Breast implants come in different sizes and shapes, contain different types of fillings (silicone or saline) and have either smooth or textured surfaces (shells). BIA-ALCL appears to develop more frequently with textured implants than with smooth-surfaced implants. Textured implants account for about 10% of all breast implants; only 5% of breast implants are macro-textured like the ones that have been recalled. Due to the risk of breast implant-associated anaplastic large cell lymphoma (BIA-ALCL) associated with Allergan's BIOCELL textured breast implants, the FDA requested that Allergan recall the BIOCELL related textured implants and expanders from the global market and Allergan agreed. All of the recalled products have a textured surface that is found only on Allergan BIOCELL based implants or expanders
BIA-ALCL is uncommon:
To date, 573 patients have reported cases of BIA-ALCL:
It is important to note that most cases of BIA-ALCL occurred in individuals who have textured-surface implants regardless of whether they had saline or silicone filling. Nor is there an association with breast cancer. BIA-ALCL is as likely (or unlikely) to occur in women who choose implants for cosmetic reasons as it is in women who choose them for breast reconstruction following a mastectomy.
Cases of BIA-ALCL have been reported in women with smooth implants or other types of textured implants but at lower rates than with Allergan textured implants.
Most women who have textured implants have devices made by Allergan. Textured implants of other manufacturers (Mentor, Sientra) are not involved in this recall, and current data does not implicate them at this point. This may be because other manufacturers’ implants do not cause BIA-ALCL, there are too few of them in use to detect an increased rate of this uncommon disease, or because of underreporting by manufacturers, surgeons and patients.
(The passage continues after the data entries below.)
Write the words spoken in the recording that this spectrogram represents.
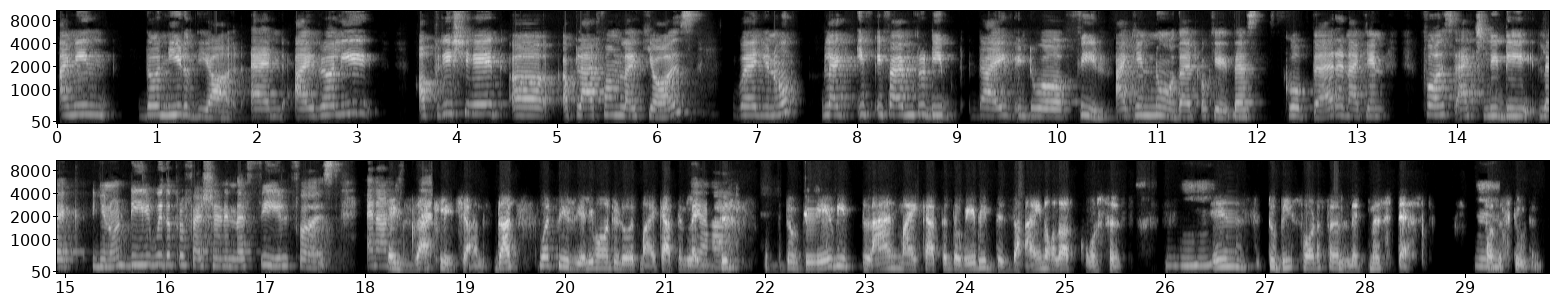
i mean the need of the hour and i really appreciate a, a platform like yours where you know like if, if i'm to deep dive into a field i can know that okay there's scope there and i can first actually de- like you know deal with a professional in the field first and understand. exactly chance that's what we really want to do with my captain like yeah. this the way we plan my captain the way we design all our courses mm-hmm. is to be sort of a litmus test mm-hmm. for the mm. student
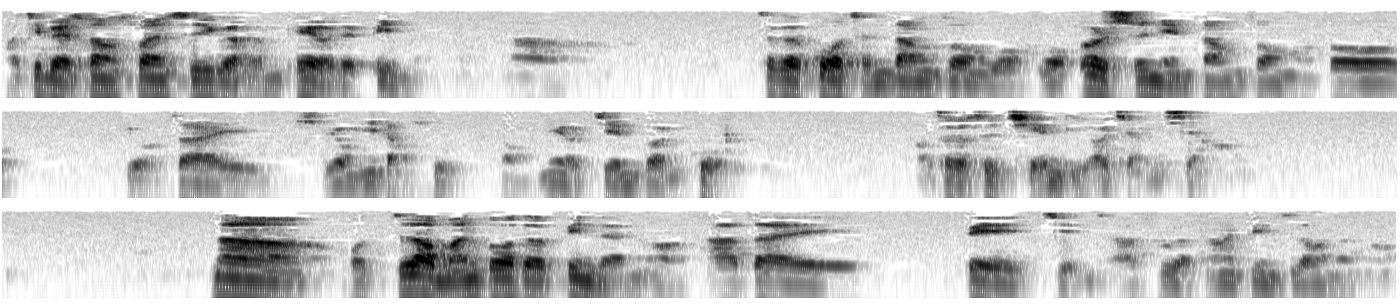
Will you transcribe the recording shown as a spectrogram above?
啊，基本上算是一个很配合的病人。那这个过程当中，我我二十年当中都。有在使用胰岛素哦，没有间断过啊，这个是前提要讲一下。那我知道蛮多的病人哈，他在被检查出了糖尿病之后呢，哈，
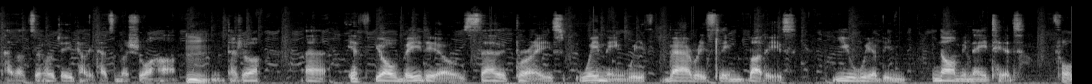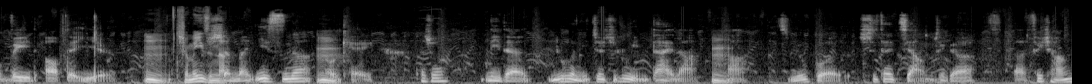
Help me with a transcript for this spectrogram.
他到最后这一条里，他这么说哈，嗯，他说，呃，If your video celebrates women with very slim bodies, you will be nominated for Vid of the Year。嗯，什么意思呢？什么意思呢、嗯 o k 他说你的，如果你这支录影带呢，嗯啊，如果是在讲这个呃非常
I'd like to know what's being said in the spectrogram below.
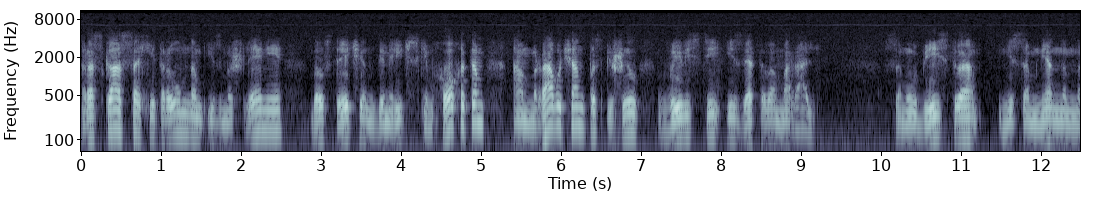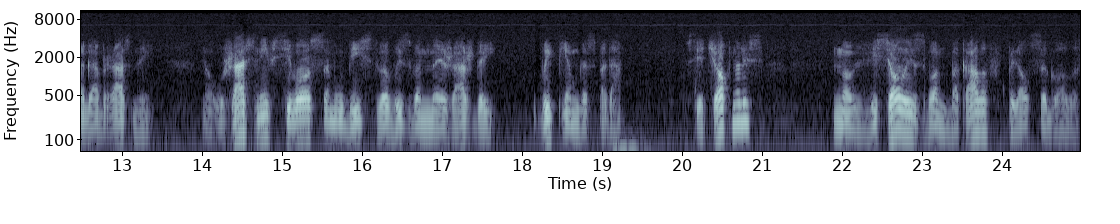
Рассказ о хитроумном измышлении был встречен гомерическим хохотом, а Мравучан поспешил вывести из этого мораль. Самоубийство, несомненно, многообразный, но ужасней всего самоубийство, вызванное жаждой. Выпьем, господа. Все чокнулись, но в веселый звон бокалов вплелся голос.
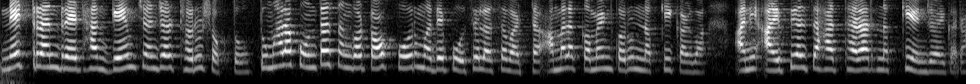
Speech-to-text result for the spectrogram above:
नेट रन रेट हा गेम चेंजर ठरू शकतो. तुम्हाला कोणता संघ टॉप फोरमध्ये पोहोचेल असं वाटतं आम्हाला कमेंट करून नक्की कळवा. आणि आय पी एलचा हा थरार नक्की एन्जॉय करा.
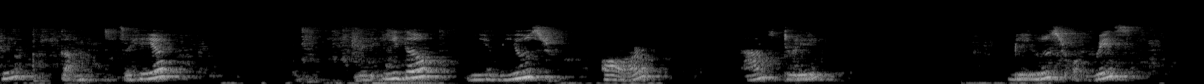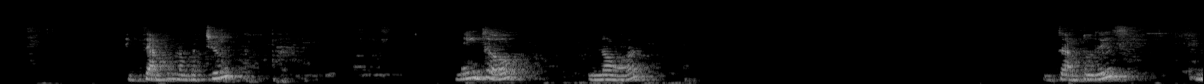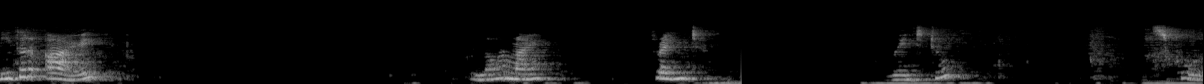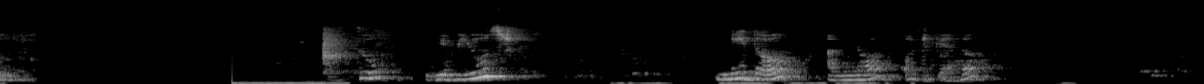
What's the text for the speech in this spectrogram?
To come. So here either we have used or and it will be used always. Example number two. Neither nor Example is neither I nor my friend went to school. So we have used neither and nor altogether.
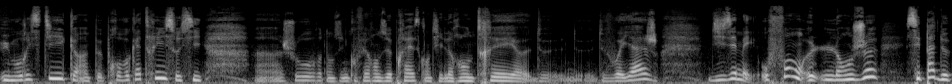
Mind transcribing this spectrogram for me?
humoristique, un peu provocatrice aussi, un jour dans une conférence de presse quand il rentrait euh, de, voyage, disait mais au fond l'enjeu c'est pas de,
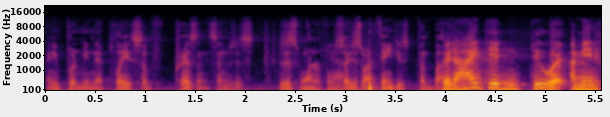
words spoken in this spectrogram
and you put me in that place of presence, and it was just it was just wonderful. Yeah. So I just want to thank you from the. But I didn't do it. I mean,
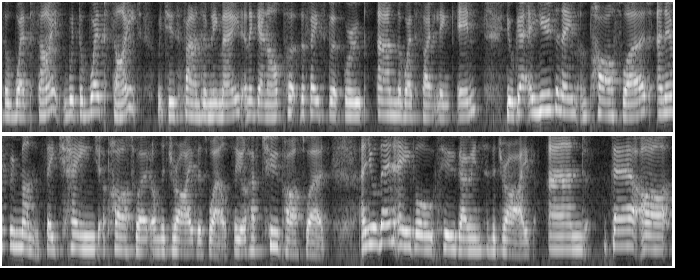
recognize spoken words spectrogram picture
the website with the website, which is Fandomly Made. And again, I'll put the Facebook group and the website link in. You'll get a username and password, and every month they change a password on the drive as well. So you'll have two passwords, and you'll then able to go into the drive, and there are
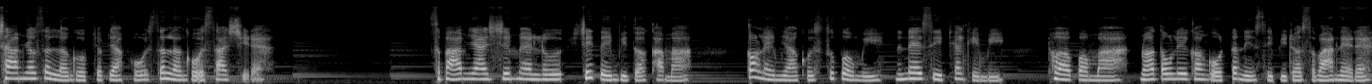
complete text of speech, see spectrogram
ခြားမြောက်ဆက်လန်ကို ပြပြဖို့ဆက်လန်ကိုအစရှိတယ်စပားများရှင်းမဲ့လို့ရိတ်သိမ်းပြီးတော့ခါမှာကောက်လဲများကိုစုပုံပြီးနည်းနည်းစီဖြတ်ခင်ပြီးထွာပေါ်မှာနွားသုံးလေးကောင်ကိုတက်နေစီပြီးတော့စပားနဲ့တယ်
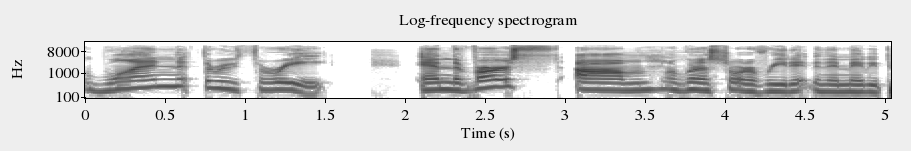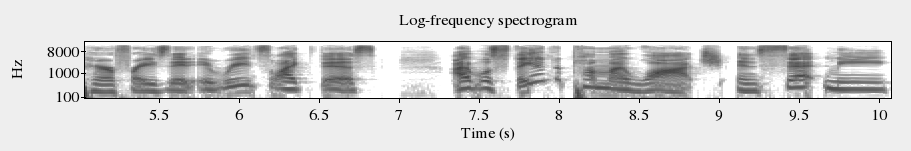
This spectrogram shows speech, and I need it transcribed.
1 through 3. And the verse, um, I'm going to sort of read it and then maybe paraphrase it. It reads like this I will stand upon my watch and set me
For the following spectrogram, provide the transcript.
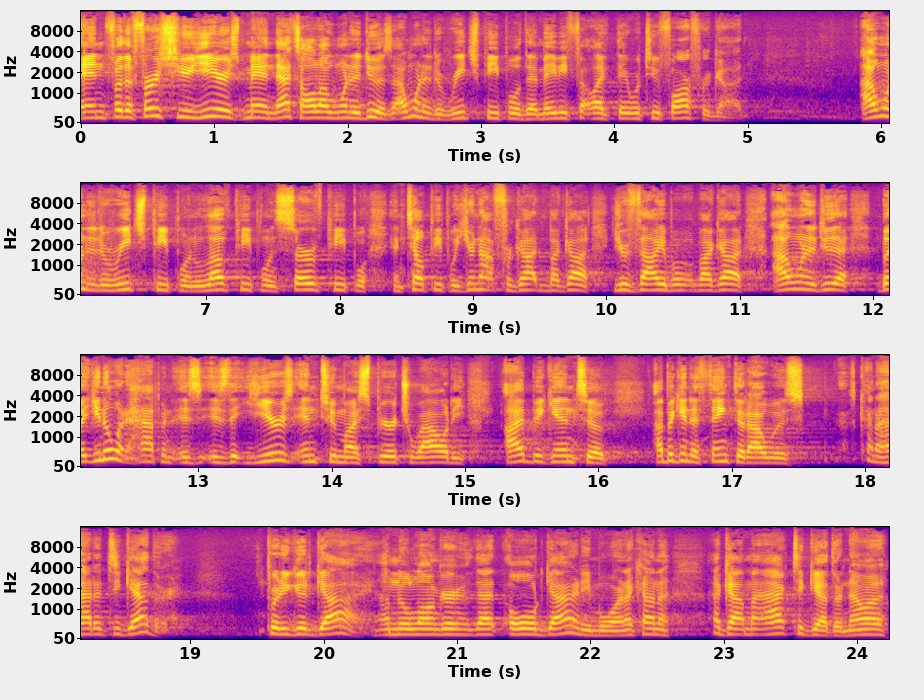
And for the first few years, man, that's all I wanted to do is I wanted to reach people that maybe felt like they were too far for God. I wanted to reach people and love people and serve people and tell people you're not forgotten by God. You're valuable by God. I want to do that. But you know what happened is, is that years into my spirituality, I began to I began to think that I was kind of had it together. Pretty good guy. I'm no longer that old guy anymore. And I kind of I got my act together. Now I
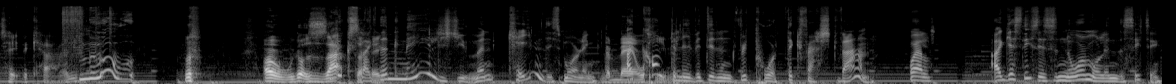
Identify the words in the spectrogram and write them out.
Take the can. Moo! Oh, we got Zax, Looks I like the mail human came this morning. The mail I can't human. believe it didn't report the crashed van. Well, I guess this is normal in the city.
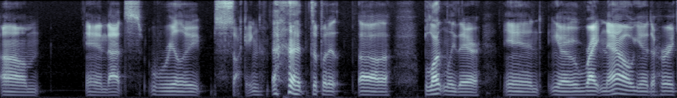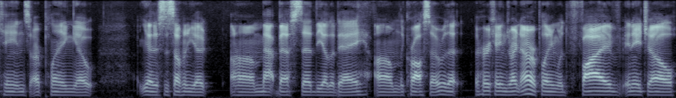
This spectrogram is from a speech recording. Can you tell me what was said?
Um, and that's really sucking, to put it uh, bluntly there. And, you know, right now, you know, the Hurricanes are playing, you know, yeah, this is something, you know, um, Matt Best said the other day, um, the crossover, that the Hurricanes right now are playing with five NHL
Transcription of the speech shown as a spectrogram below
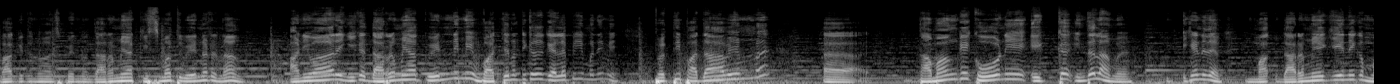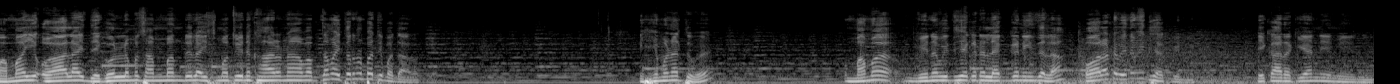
භාග්‍යතුන් වහන්සේ පෙන්වන ධර්මයක් ඉස්මතු වෙන්නට නම් අනිවාර්යෙන් ඒක ධර්මයක් වෙන්නේ මේ වචන ටික ගැළපීම නෙමෙයි. ප්‍රතිපදාවෙන්ම තමන්ගේ කෝණේ එක්ක ඉඳලම ඒ කියන්නේ දැන් ධර්මයේ කියන එක මමයි ඔයාලයි දෙගොල්ලම සම්බන්ධ වෙලා ඉස්මතු වෙන කාරණාවක් තමයි ඊතරන ප්‍රතිපදාව කියන්නේ. එහෙම නැතුව මම වෙන විදිහකට läග්ගෙන ඉඳලා ඔයාලට වෙන විදිහක් වෙන්න ඒක අර කියන්නේ මේ මේ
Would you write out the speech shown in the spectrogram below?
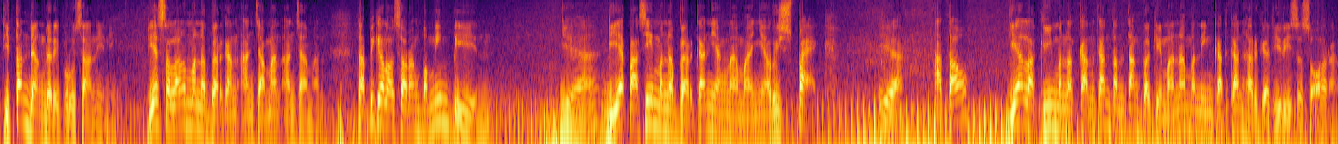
ditendang dari perusahaan ini. Dia selalu menebarkan ancaman-ancaman. Tapi kalau seorang pemimpin, ya, dia pasti menebarkan yang namanya respect, ya, atau dia lagi menekankan tentang bagaimana meningkatkan harga diri seseorang.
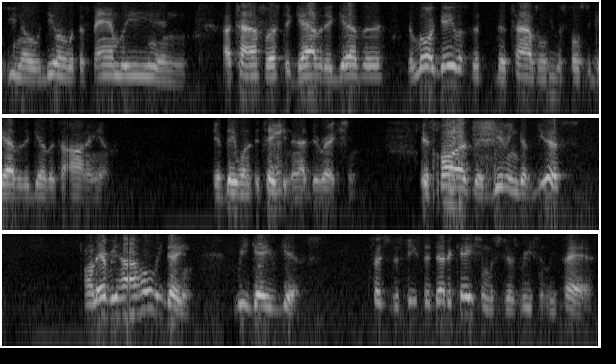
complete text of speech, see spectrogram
you know dealing with the family and a time for us to gather together. The Lord gave us the, the times when we were supposed to gather together to honor Him, if they wanted to take it in that direction. As far as the giving of gifts, on every high holy day, we gave gifts, such as the Feast of Dedication, which just recently passed,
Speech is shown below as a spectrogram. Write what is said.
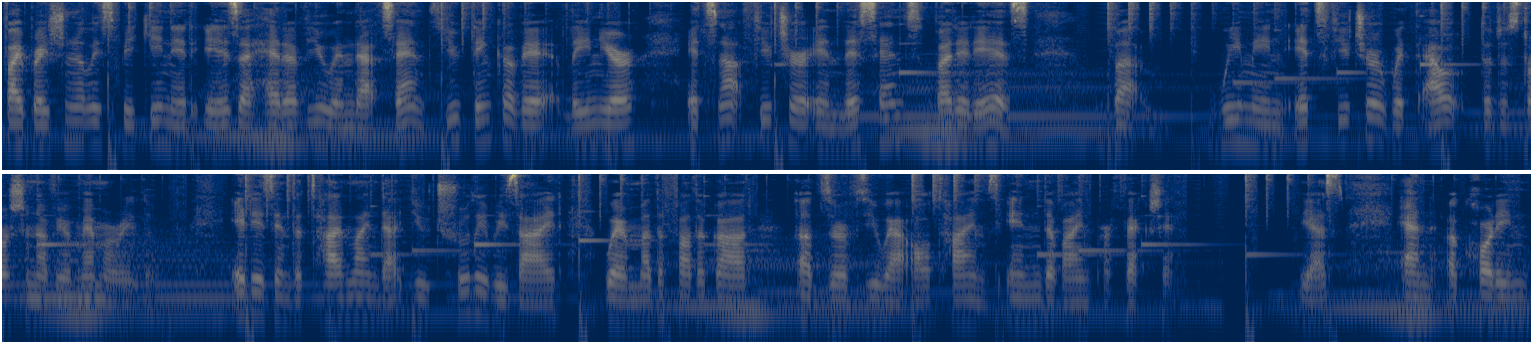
Vibrationally speaking, it is ahead of you in that sense. You think of it linear, it's not future in this sense, but it is. But we mean it's future without the distortion of your memory loop. It is in the timeline that you truly reside, where Mother, Father, God observes you at all times in divine perfection yes and according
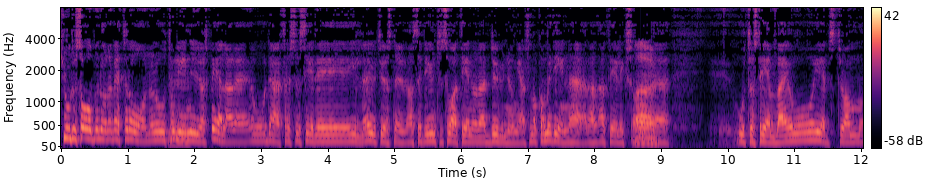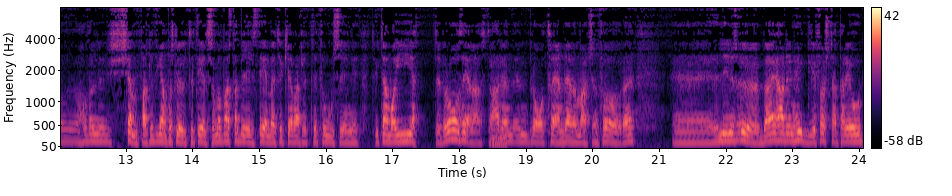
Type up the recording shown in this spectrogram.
gjorde sig av med några veteraner och tog in nya spelare och därför så ser det illa ut just nu. Alltså det är ju inte så att det är några dunungar som har kommit in här. Att, att det är liksom eh, Otto Stenberg och Edström har väl kämpat lite grann på slutet. Edström har varit stabil. Stenberg tycker jag varit lite för osynlig. Tyckte han var jättebra senast. Hade en, en bra trend även matchen före. Eh, Linus Öberg hade en hygglig första period.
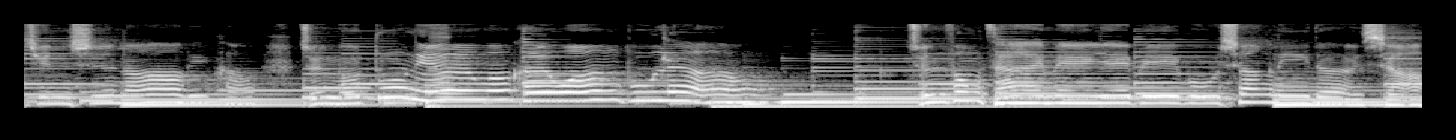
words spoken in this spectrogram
竟是哪里好？这么多年我还忘不了。春风再美也比不上你的笑，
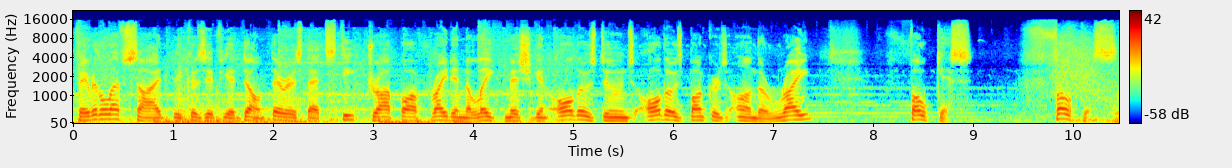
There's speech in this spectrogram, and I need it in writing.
favor the left side because if you don't, there is that steep drop off right into Lake Michigan, all those dunes, all those bunkers on the right. Focus. Focus.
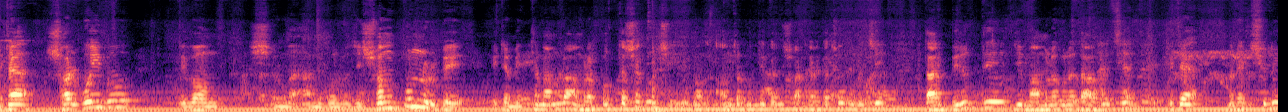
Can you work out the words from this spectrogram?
এটা সর্বৈব এবং আমি বলব যে সম্পূর্ণরূপে এটা মিথ্যা মামলা। আমরা প্রত্যাশা করছি এবং অন্তর্বর্তীকালীন সরকারের কাছেও বলেছি, তার বিরুদ্ধে যে মামলাগুলো দেওয়া হয়েছে, এটা মানে শুধু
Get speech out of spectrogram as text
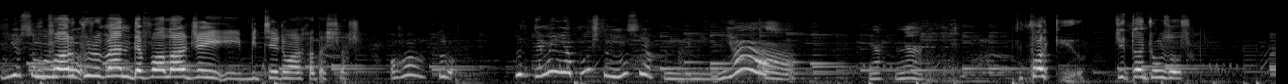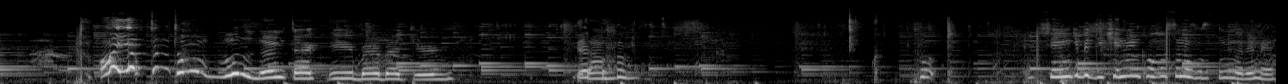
Yiyorsam Bu parkuru ben defalarca bitirdim arkadaşlar. Aha dur. Dur demin yapmıştım. Nasıl yaptın demin? Ya. Ya. Fuck you. Cidden çok zor. Aa yaptım tamam. Buldum taktiği babacığım. Tamam. Bu senin gibi dikenin kafasına vursunlar mi?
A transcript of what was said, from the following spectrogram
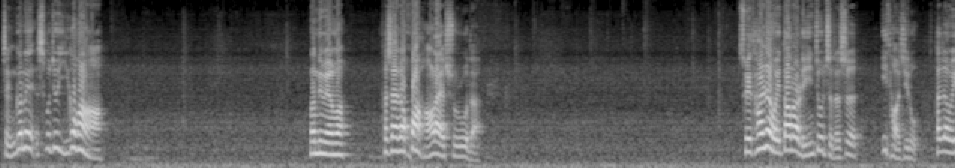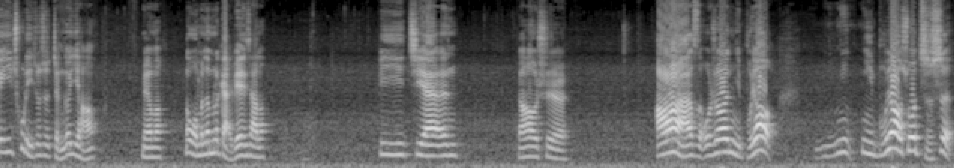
整个那是不是就一个换行？能听明白吗？它是按照换行来输入的。所以他认为到了零就指的是一条记录，他认为一处理就是整个一行，明白吗？那我们能不能改变一下呢？b g i n，然后是 r s。我说你不要，你你不要说只是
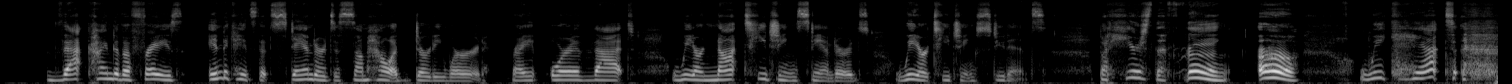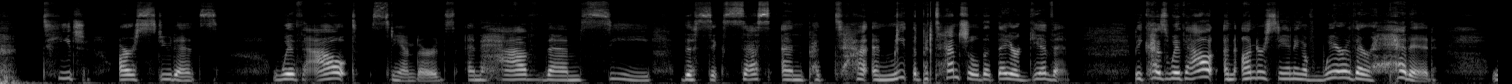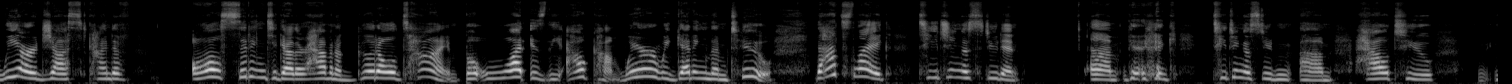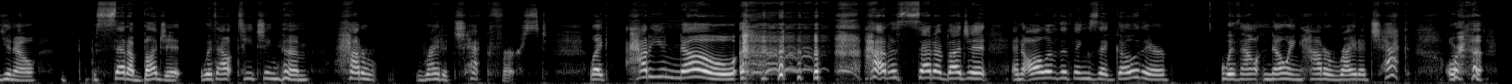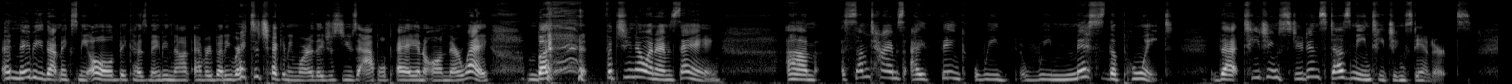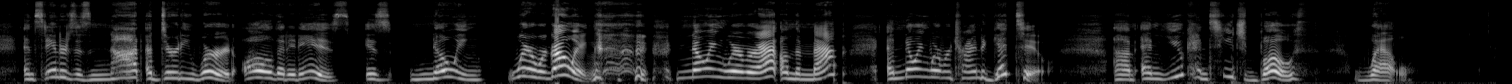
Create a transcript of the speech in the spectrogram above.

The data available are a collection of personal reports by patients rather than results from a controlled study. In some cases, a patient's medical history makes it difficult to determine how implants affect her health. Because breast implants and expanders have a limited life and need to be replaced, some individuals have had more than one type of implant or expander in their lifetime. For example, an individual who had textured implants for several years may have had them removed and replaced with smooth implants, and then later developed BIA-ALCL. In this case, it would be difficult to determine which implants may have led to the diagnosis. This type of nuance makes it difficult to determine the effect of particular types or brands of devices, particularly when the disease is rare and the number of individuals affected is quite small.
In May, the FDA released a statement on the agency’s new efforts to protect women’s health and help to ensure the safety of breast implants. The statement follows a 2-day meeting on the safety of breast [link to: https://www.facingourrisk.org/get-involved/HBOC-community/BRCA-HBOC-blogs/FORCE/breast-reconstruction/update-fda-meeting-on-breast-implant-safety/] implants and the surgical mesh frequently used in reconstructive surgeries. FDA staff and members of the General and Plastic Surgery Devices Advisory Committee were joined by industry representatives, professional societies, and members of the public to review the data available, and to make recommendations for future use. A FORCE representative attended the meeting and made remarks during the public comments period on March 26.
FORCE is participating in a Breast Device Collaborative Community to advise the FDA on important issues related to breast implants, including improved informed consent and implant monitoring. FORCE continues to follow and weigh-in on this topic and will keep the community informed.